» REQUIRED ACTION
Exact reproduction is required for the lines below starting at the line with "Mel spectrograms of 2 recordings, in order." and ending at the line with "Language, sex, state, district, loudness, pitch", both included. No other lines, and no pictures.

(WORKING DATA)

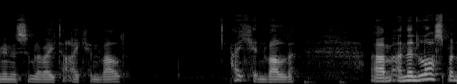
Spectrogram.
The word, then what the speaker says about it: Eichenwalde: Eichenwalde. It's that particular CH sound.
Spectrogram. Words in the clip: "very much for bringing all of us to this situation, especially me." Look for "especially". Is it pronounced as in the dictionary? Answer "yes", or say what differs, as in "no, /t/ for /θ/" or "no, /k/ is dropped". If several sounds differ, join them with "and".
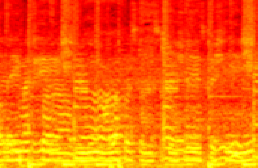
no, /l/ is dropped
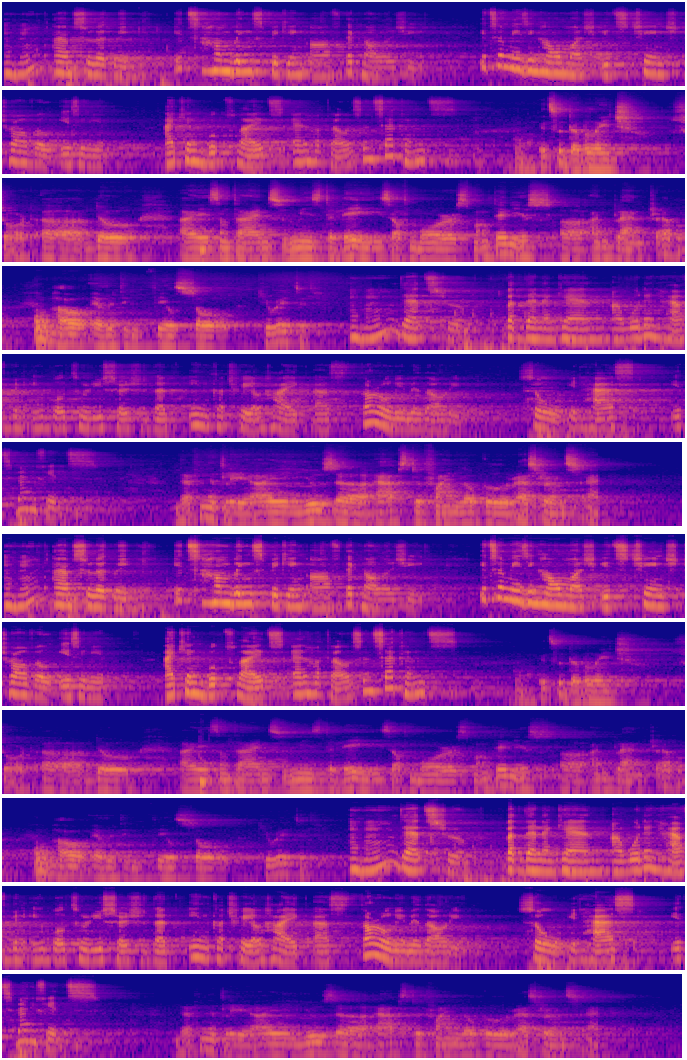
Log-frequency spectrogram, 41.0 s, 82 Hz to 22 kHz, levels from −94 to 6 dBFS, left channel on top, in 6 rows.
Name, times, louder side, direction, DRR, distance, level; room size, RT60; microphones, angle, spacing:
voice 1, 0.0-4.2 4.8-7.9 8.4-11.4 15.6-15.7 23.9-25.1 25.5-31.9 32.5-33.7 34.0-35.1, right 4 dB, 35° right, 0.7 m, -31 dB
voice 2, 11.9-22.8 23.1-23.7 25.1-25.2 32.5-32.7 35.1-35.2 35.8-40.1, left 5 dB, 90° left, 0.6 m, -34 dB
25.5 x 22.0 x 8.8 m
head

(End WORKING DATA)
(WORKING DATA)

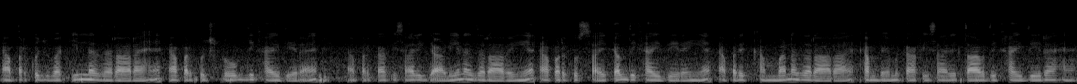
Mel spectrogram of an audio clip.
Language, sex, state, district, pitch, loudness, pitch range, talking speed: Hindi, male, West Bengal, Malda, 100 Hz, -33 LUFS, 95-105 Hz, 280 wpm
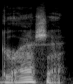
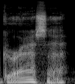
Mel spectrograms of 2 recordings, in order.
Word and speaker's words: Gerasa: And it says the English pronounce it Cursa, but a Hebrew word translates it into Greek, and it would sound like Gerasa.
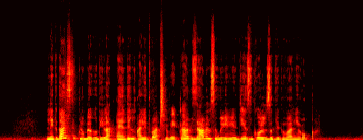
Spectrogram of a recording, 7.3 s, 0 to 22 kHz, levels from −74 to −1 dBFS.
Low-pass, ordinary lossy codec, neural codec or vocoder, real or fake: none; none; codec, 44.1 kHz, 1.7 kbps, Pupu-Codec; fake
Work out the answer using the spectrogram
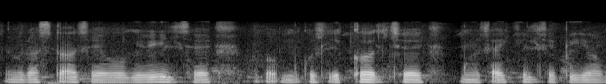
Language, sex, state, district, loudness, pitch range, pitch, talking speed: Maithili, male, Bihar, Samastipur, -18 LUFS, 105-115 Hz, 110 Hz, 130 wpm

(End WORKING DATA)

» ANSWER SECTION
Mel spectrograms of 2 recordings, in order.
Word and speaker's words: Gerasa: And it says the English pronounce it Cursa, but a Hebrew word translates it into Greek, and it would sound like Gerasa.
Spectrogram of a recording, 7.3 s, 0 to 22 kHz, levels from −74 to −1 dBFS.
Low-pass, ordinary lossy codec, neural codec or vocoder, real or fake: none; none; codec, 44.1 kHz, 1.7 kbps, Pupu-Codec; fake
Work out the answer using the spectrogram
Language, sex, state, district, loudness, pitch range, pitch, talking speed: Maithili, male, Bihar, Samastipur, -18 LUFS, 105-115 Hz, 110 Hz, 130 wpm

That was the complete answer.